Both are very concerned with the postwar youth generation as a whole. Whilst heart under blade represents japan's soul itself, rei is the successive and repetitive generations personified. While araragi represents japanese youth in general, shinji is both salaryman and anime personified. Though they both are the closest parallels around in both anime and japanese live action (trust me I'd know), one is complete while the other has years to wait for it's long over due and delayed conclusion. I'd personally recommend both as starting points for their respective franchises. As they are both the shortest examples in each and are perfectly suited for it. Lastly I'd say watch the kizumonogatari trilogy first as it's largely agreed upon to be the better product despite the fact that it has a much smaller fanbase. Now get to it! read more
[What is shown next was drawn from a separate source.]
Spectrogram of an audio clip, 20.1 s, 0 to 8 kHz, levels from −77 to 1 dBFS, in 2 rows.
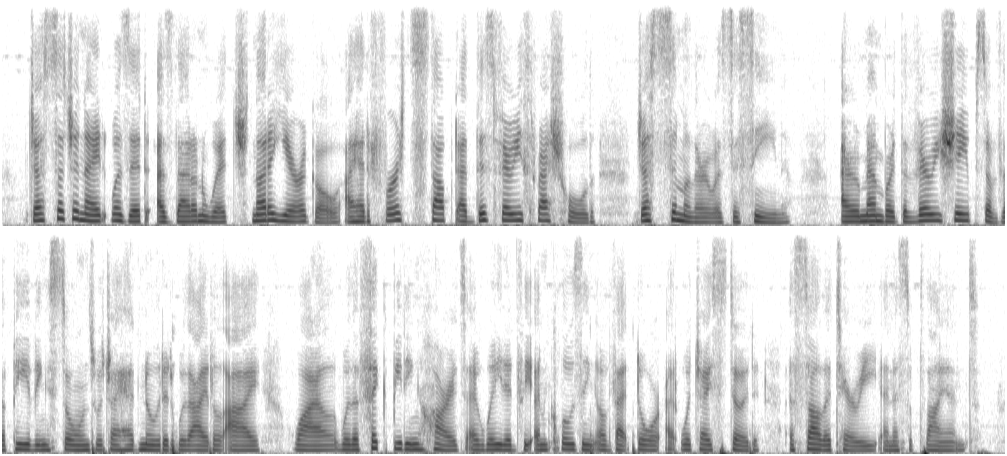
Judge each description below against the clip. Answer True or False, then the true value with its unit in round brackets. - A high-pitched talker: False (180 Hz)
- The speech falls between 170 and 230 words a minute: True (190 wpm)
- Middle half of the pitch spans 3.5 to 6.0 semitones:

you could say they are mitamedoushi, one of a kind. both anime has mecha action and deep plot in it. some evangelist say gridman copied evangelion, while new weebs said its the other way around. but in my opinion, they are both original.
Both tell the story of a boy who is thrown into a "new world", having to fight to save the earth. Evangelion focuses on the emotional trauma of these events. Whereas Eureka Seven AO focuses more on the events themselves and the action.
Both have a similar post-apocalyptic world. The main character in both is always chased by his own past where he is the key to save the world or to destroy it. Both have massive destruction scenes annihilating entire cities. A difference between the two is that Trigun is not in the mecha genre.
Fafner and Evangelion are kindred spirits, both explore the human elements and character interactions that are forged in extreme situations, employing the mecha genre as a means of developing the young pilots and the ordeals they go through. You are (not) Alone, in its skilful retelling of the first six episodes of Evangelion, is closely tied to the initial phases of Fafner.